The answer must reproduce every record exactly, with all pictures omitted.

### Given data
Start of Block
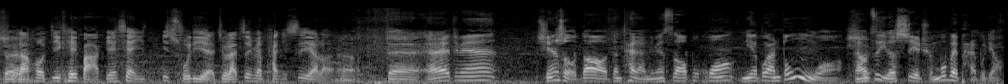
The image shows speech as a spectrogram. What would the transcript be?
对然后 DK 把边线一一处理，就来正面排你视野了。嗯，对，哎，这边先手到，但泰坦这边丝毫不慌，你也不敢动我，然后自己的视野全部被排不掉，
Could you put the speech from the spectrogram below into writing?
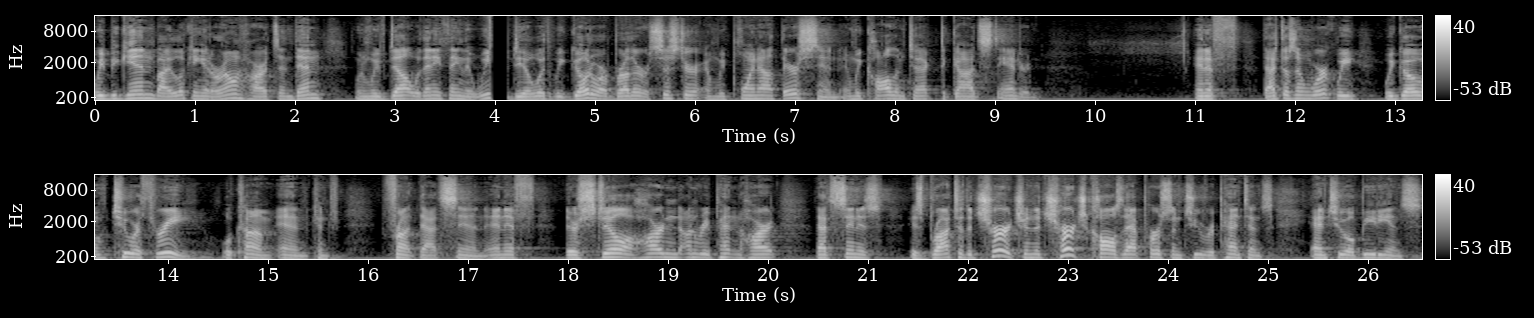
we begin by looking at our own hearts, and then when we've dealt with anything that we need to deal with, we go to our brother or sister and we point out their sin and we call them to, to God's standard. And if that doesn't work, we, we go two or three will come and confront that sin. And if there's still a hardened, unrepentant heart, that sin is, is brought to the church, and the church calls that person to repentance and to obedience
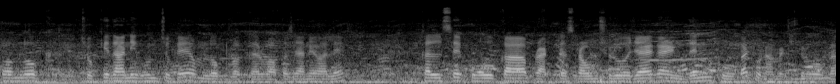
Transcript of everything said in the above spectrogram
तो हम लोग चौकीदानी घूम चुके हैं हम लोग घर वापस जाने वाले हैं। कल से कुहू का प्रैक्टिस राउंड शुरू हो जाएगा एंड देन कुहू का टूर्नामेंट शुरू होगा।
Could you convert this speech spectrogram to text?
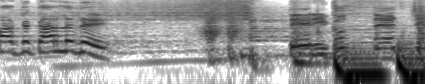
ਪੱਗ ਕੱਲ ਦੇ ਤੇਰੀ ਗੁੱਤੇ ਚ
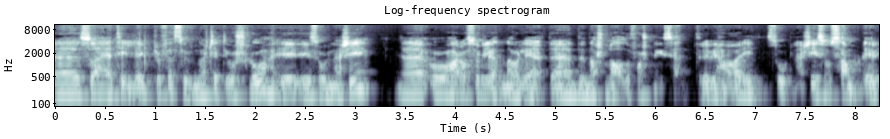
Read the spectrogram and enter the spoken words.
eh, så er jeg i tillegg professor ved Universitetet i Oslo i, i solenergi. Og har også gleden av å lede det nasjonale forskningssenteret vi har innen solenergi, som samler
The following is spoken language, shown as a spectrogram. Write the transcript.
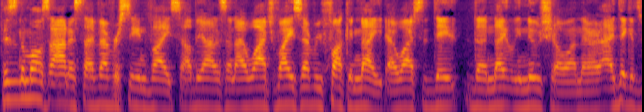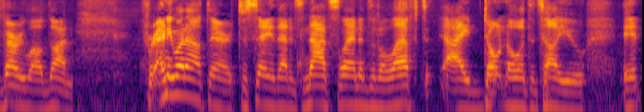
this is the most honest I've ever seen Vice. I'll be honest, and I watch Vice every fucking night. I watch the day the nightly news show on there. I think it's very well done. For anyone out there to say that it's not slanted to the left, I don't know what to tell you. It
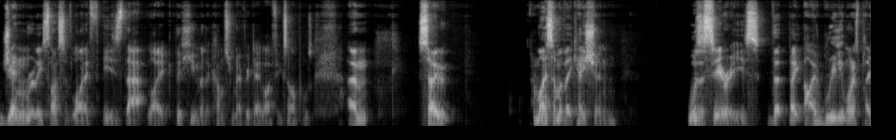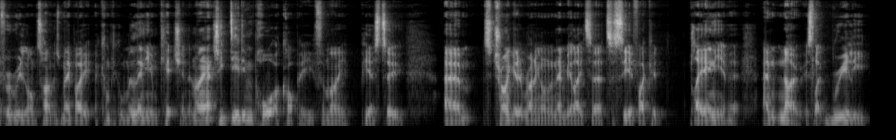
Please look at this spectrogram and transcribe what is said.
generally, slice of life is that like the humor that comes from everyday life examples. Um, so, my summer vacation was a series that ba- I really wanted to play for a really long time. It was made by a company called Millennium Kitchen, and I actually did import a copy for my PS2 um, to try and get it running on an emulator to see if I could play any of it. And no, it's like really,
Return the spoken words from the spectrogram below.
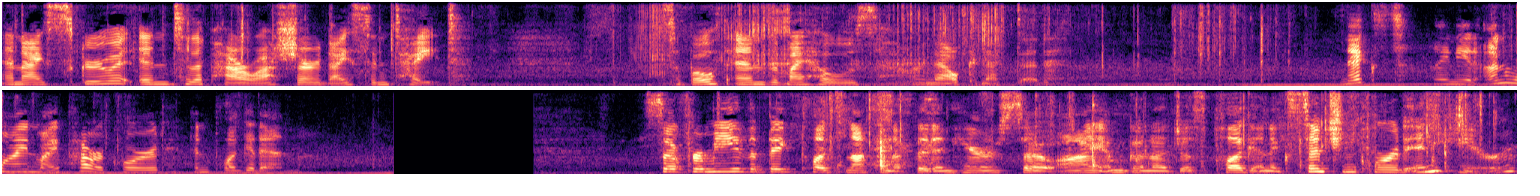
and I screw it into the power washer nice and tight. So both ends of my hose are now connected. Next, I need to unwind my power cord and plug it in. So for me, the big plug's not gonna fit in here, so I am gonna just plug an extension cord in here.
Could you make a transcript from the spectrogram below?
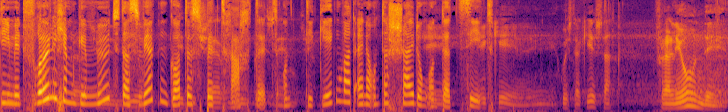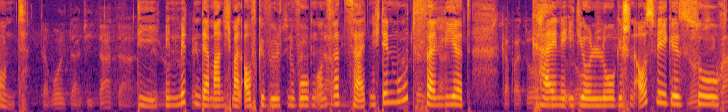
die mit fröhlichem Gemüt das Wirken Gottes betrachtet und die Gegenwart einer Unterscheidung unterzieht. Und die inmitten der manchmal aufgewühlten Wogen unserer Zeit nicht den Mut verliert, keine ideologischen Auswege sucht,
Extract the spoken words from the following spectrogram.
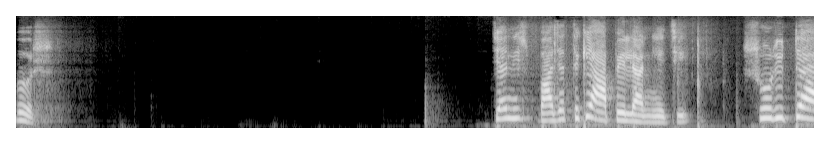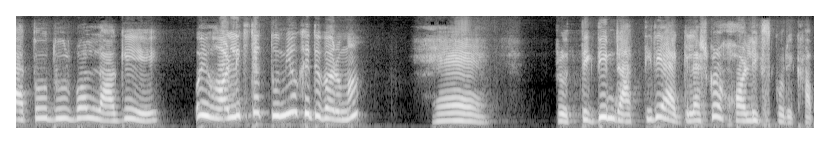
বস। জানিস বাজার থেকে আপেল আনিয়েছি। শরীরটা এত দুর্বল লাগে। ওই হরলিক্সটা তুমিও খেতে পারো মা। হ্যাঁ প্রত্যেকদিন রাত্রিরে এক গ্লাস করে হরলিক্স করে খাব।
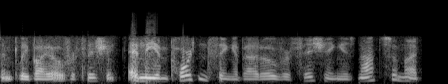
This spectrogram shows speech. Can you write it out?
simply by overfishing. And the important thing about overfishing is not so much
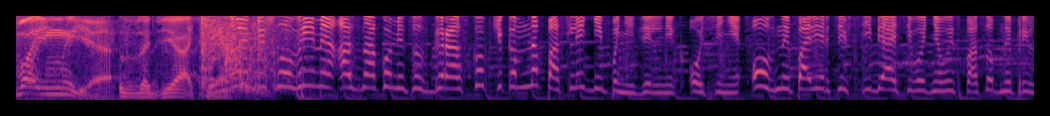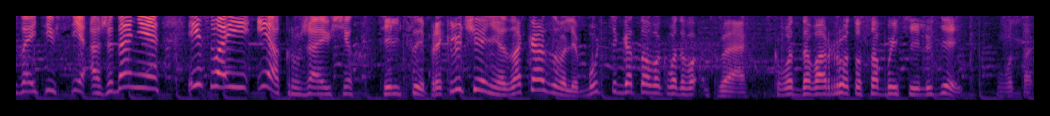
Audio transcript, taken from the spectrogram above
Двойные зодиаки. Ну и пришло время ознакомиться с гороскопчиком на последний понедельник осени. Овны, поверьте в себя, сегодня вы способны превзойти все ожидания и свои, и окружающих. Тельцы, приключения заказывали? Будьте готовы к, водово... К водовороту событий и людей. Вот так.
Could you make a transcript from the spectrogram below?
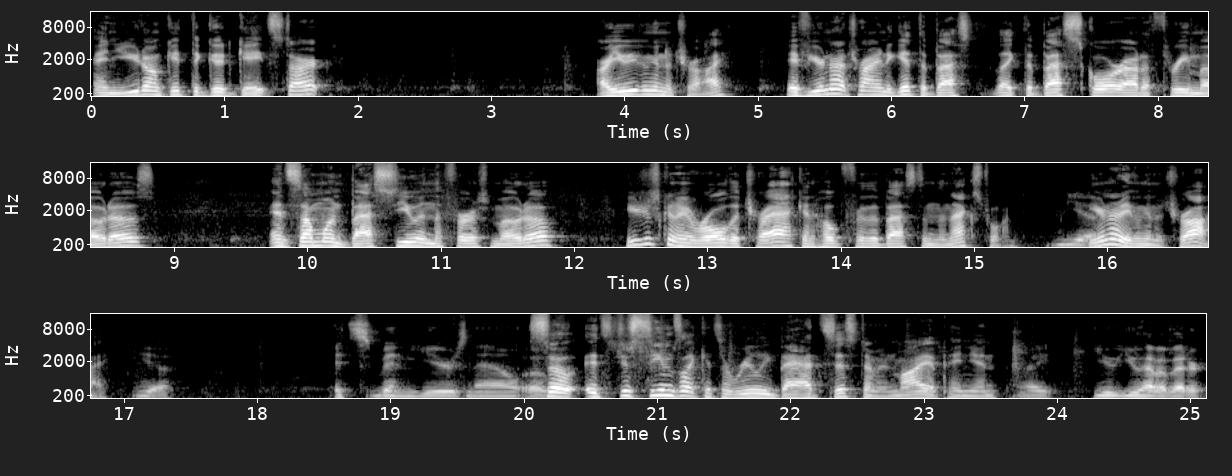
and you don't get the good gate start, are you even going to try? If you're not trying to get the best like the best score out of 3 motos and someone bests you in the first moto, you're just going to roll the track and hope for the best in the next one. Yeah. You're not even going to try. Yeah. It's been years now. Of, So it just seems like it's a really bad system in my opinion. right. You you have a better.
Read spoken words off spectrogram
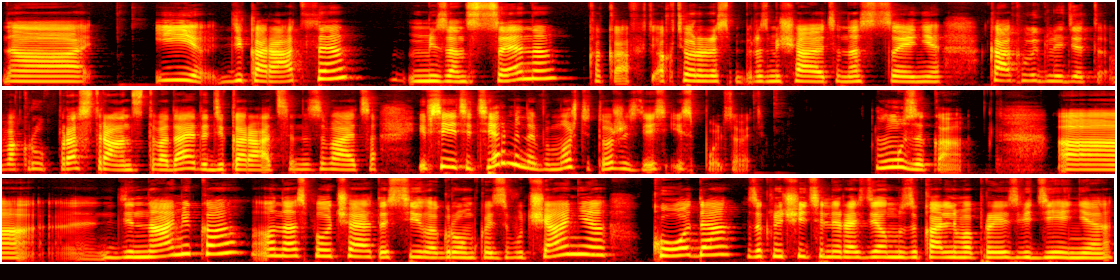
э, и декорация, мизансцена, как актеры размещаются на сцене, как выглядит вокруг пространство, да, это декорация называется. И все эти термины вы можете тоже здесь использовать. Музыка. А, динамика у нас получается сила, громкость звучания, кода, заключительный раздел музыкального произведения,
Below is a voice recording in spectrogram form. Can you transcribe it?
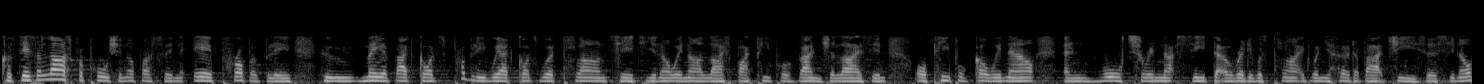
because there's a large proportion of us in here probably who may have had God's, probably we had God's word planted, you know, in our life by people evangelizing, or people going out and watering that seed that already was planted when you heard about Jesus, you know.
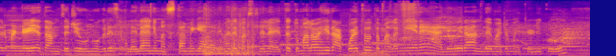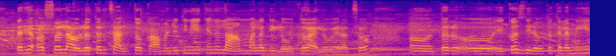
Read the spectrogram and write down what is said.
तर मंडळी आता आमचं जेवण वगैरे झालेलं आहे आणि मस्त आम्ही गॅलरीमध्ये बसलेलं आहे. तर तुम्हाला हे दाखवायचं होतं. मला मी आहे ना ॲलोवेरा आणलं आहे माझ्या मैत्रिणीकडून. तर हे असं लावलं तर चालतं का? म्हणजे तिने एक आहे ना लांब मला दिलं होतं ॲलोवेराचं. तर एकच दिलं होतं. त्याला मी हे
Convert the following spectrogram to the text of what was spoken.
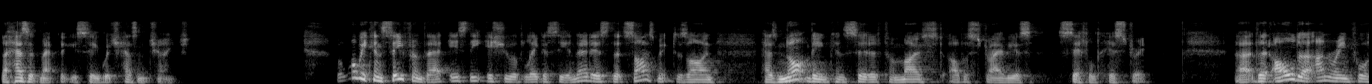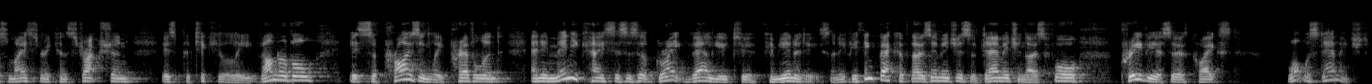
the hazard map that you see, which hasn't changed. But what we can see from that is the issue of legacy, and that is that seismic design has not been considered for most of Australia's settled history. Uh, that older unreinforced masonry construction is particularly vulnerable, it's surprisingly prevalent, and in many cases is of great value to communities. And if you think back of those images of damage in those four previous earthquakes, what was damaged?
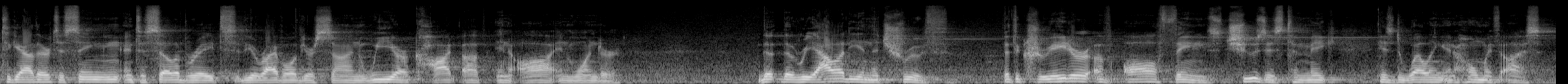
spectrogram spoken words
together to sing and to celebrate the arrival of your Son, we are caught up in awe and wonder. The, the reality and the truth that the Creator of all things chooses to make his dwelling and home with us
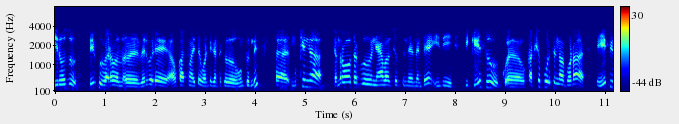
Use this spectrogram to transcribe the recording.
ఈ రోజు తీర్పు వెడవ వెలువడే అవకాశం అయితే ఒంటి గంటకు ఉంటుంది. ముఖ్యంగా చంద్రబాబు తరపు న్యాయవాదులు చెప్తుంది ఏంటంటే ఇది ఈ కేసు కక్షపూరితంగా కూడా ఏపీ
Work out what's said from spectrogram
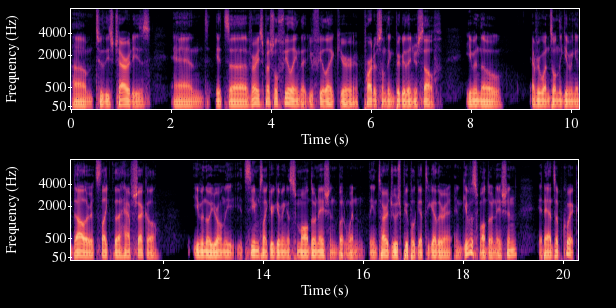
um, to these charities, and it's a very special feeling that you feel like you're part of something bigger than yourself, even though everyone's only giving a dollar. It's like the half shekel even though you're only it seems like you're giving a small donation but when the entire jewish people get together and, give a small donation it adds up quick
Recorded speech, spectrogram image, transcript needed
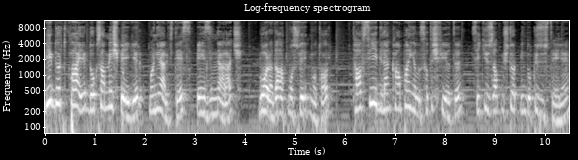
1.4 Fire 95 beygir, manuel vites, benzinli araç. Bu arada atmosferik motor. Tavsiye edilen kampanyalı satış fiyatı 864.900 TL.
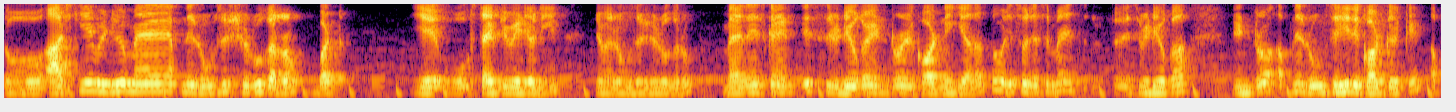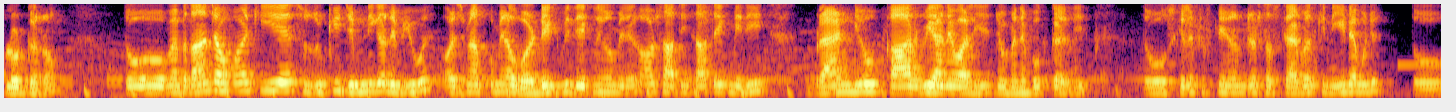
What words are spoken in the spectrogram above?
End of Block
### Exercise solution
The image shows speech as a spectrogram. What would the transcript be?
对然后 DK 把边线一一处理，就来正面排你视野了。嗯，对，哎，这边先手到，但泰坦这边丝毫不慌，你也不敢动我，然后自己的视野全部被排不掉，
Could you put the speech from the spectrogram below into writing?
we begin by looking at our own hearts, and then when we've dealt with anything that we need to deal with, we go to our brother or sister and we point out their sin and we call them to, to God's standard. And if that doesn't work, we, we go two or three will come and confront that sin. And if there's still a hardened, unrepentant heart, that sin is, is brought to the church, and the church calls that person to repentance and to obedience
Transcript of everything said in the above spectrogram
तो हम लोग चौकीदानी घूम चुके हैं हम लोग घर वापस जाने वाले हैं। कल से कुहू का प्रैक्टिस राउंड शुरू हो जाएगा एंड देन कुहू का टूर्नामेंट शुरू होगा।
Could you convert this speech spectrogram to text?
ਪੱਗ ਕੱਲ ਦੇ ਤੇਰੀ ਗੁੱਤੇ ਚ
Read the spectrogram and enter the spoken words.
eh, så er jeg i tillegg professor ved Universitetet i Oslo i, i solenergi. Og har også gleden av å lede det nasjonale forskningssenteret vi har innen solenergi, som samler
The following is spoken language, shown as a spectrogram. Write the transcript.
this is the most honest I've ever seen Vice. I'll be honest, and I watch Vice every fucking night. I watch the day the nightly news show on there. I think it's very well done. For anyone out there to say that it's not slanted to the left, I don't know what to tell you. It
Please look at this spectrogram and transcribe what is said.
generally, slice of life is that like the humor that comes from everyday life examples. Um, so, my summer vacation was a series that ba- I really wanted to play for a really long time. It was made by a company called Millennium Kitchen, and I actually did import a copy for my PS2 um, to try and get it running on an emulator to see if I could play any of it. And no, it's like really,
Return the spoken words from the spectrogram below.
and I screw it into the power washer nice and tight. So both ends of my hose are now connected. Next, I need to unwind my power cord and plug it in. So for me, the big plug's not gonna fit in here, so I am gonna just plug an extension cord in here.
Could you make a transcript from the spectrogram below?
die mit fröhlichem Gemüt das Wirken Gottes betrachtet und die Gegenwart einer Unterscheidung unterzieht. Und die inmitten der manchmal aufgewühlten Wogen unserer Zeit nicht den Mut verliert, keine ideologischen Auswege sucht,
Extract the spoken words from the following spectrogram.
বস। জানিস বাজার থেকে আপেল আনিয়েছি। শরীরটা এত দুর্বল লাগে। ওই হরলিক্সটা তুমিও খেতে পারো মা। হ্যাঁ প্রত্যেকদিন রাত্রিরে এক গ্লাস করে হরলিক্স করে খাব।
This spectrogram shows speech. Can you write it out?
simply by overfishing. And the important thing about overfishing is not so much
Audio transcript, taken from the spectrogram above
Двойные зодиаки. Ну и пришло время ознакомиться с гороскопчиком на последний понедельник осени. Овны, поверьте в себя, сегодня вы способны превзойти все ожидания и свои, и окружающих. Тельцы, приключения заказывали? Будьте готовы к, водово... К водовороту событий и людей. Вот так.
Could you make a transcript from the spectrogram below?
and you don't get the good gate start, are you even going to try? If you're not trying to get the best like the best score out of 3 motos and someone bests you in the first moto, you're just going to roll the track and hope for the best in the next one. Yeah. You're not even going to try. Yeah. It's been years now. Of, So it just seems like it's a really bad system in my opinion. right. You you have a better.
Read spoken words off spectrogram
э, и декорация, мизансцена, как актеры размещаются на сцене, как выглядит вокруг пространство, да, это декорация называется. И все эти термины вы можете тоже здесь использовать. Музыка. А, динамика у нас получается сила, громкость звучания, кода, заключительный раздел музыкального произведения,
Below is a voice recording in spectrogram form. Can you transcribe it?
because there's a large proportion of us in here probably who may have had God's, probably we had God's word planted, you know, in our life by people evangelizing, or people going out and watering that seed that already was planted when you heard about Jesus, you know.
Read the spectrogram and write down what is said.
तर मंडळी आता आमचं जेवण वगैरे झालेलं आहे आणि मस्त आम्ही गॅलरीमध्ये बसलेलं आहे. तर तुम्हाला हे दाखवायचं होतं. मला मी आहे ना ॲलोवेरा आणलं आहे माझ्या मैत्रिणीकडून. तर हे असं लावलं तर चालतं का? म्हणजे तिने एक आहे ना लांब मला दिलं होतं ॲलोवेराचं. तर एकच दिलं होतं. त्याला मी हे
Convert the following spectrogram to the text of what was spoken.
the hazard map that you see, which hasn't changed. But what we can see from that is the issue of legacy, and that is that seismic design has not been considered for most of Australia's settled history. Uh, that older unreinforced masonry construction is particularly vulnerable, it's surprisingly prevalent, and in many cases is of great value to communities. And if you think back of those images of damage in those four previous earthquakes, what was damaged?
spectrogram spoken words
together to sing and to celebrate the arrival of your Son, we are caught up in awe and wonder. The, the reality and the truth that the Creator of all things chooses to make his dwelling and home with us
Use this spectrogram to transcribe the recording.
ఈ రోజు తీర్పు వెడవ వెలువడే అవకాశం అయితే ఒంటి గంటకు ఉంటుంది. ముఖ్యంగా చంద్రబాబు తరపు న్యాయవాదులు చెప్తుంది ఏంటంటే ఇది ఈ కేసు కక్షపూరితంగా కూడా ఏపీ
Work out what's said from spectrogram
um, to these charities, and it's a very special feeling that you feel like you're part of something bigger than yourself, even though everyone's only giving a dollar. It's like the half shekel even though you're only it seems like you're giving a small donation but when the entire jewish people get together and, give a small donation it adds up quick
Recorded speech, spectrogram image, transcript needed
1.4 Fire 95 beygir, manuel vites, benzinli araç. Bu arada atmosferik motor. Tavsiye edilen kampanyalı satış fiyatı 864.900 TL.
What words are spoken in the spectrogram above?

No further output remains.